What number of lines in the listing contain "about"? Answer with that number only.

• THE DATA:
• • • • • • •

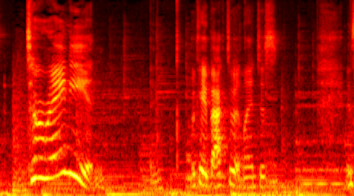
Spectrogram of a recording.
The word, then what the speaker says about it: Tyrrhenian: Tarhania?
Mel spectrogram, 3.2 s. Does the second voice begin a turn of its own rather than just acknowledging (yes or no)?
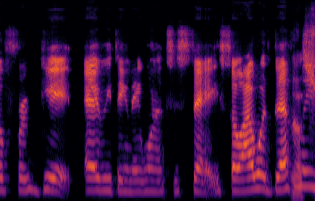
no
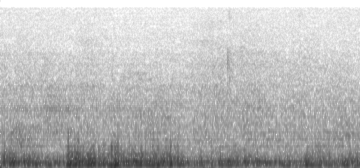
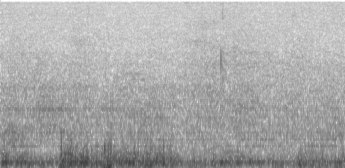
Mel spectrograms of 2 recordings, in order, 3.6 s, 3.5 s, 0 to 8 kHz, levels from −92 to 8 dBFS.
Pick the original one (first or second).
second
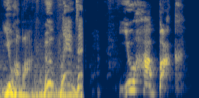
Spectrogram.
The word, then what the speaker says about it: Yhwach: Yuhabak, who planned to Yuhabak. Keep in mind, it is spelled YHWACH. Where the B at?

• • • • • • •

• SOLUTION FOR THIS PROBLEM:
2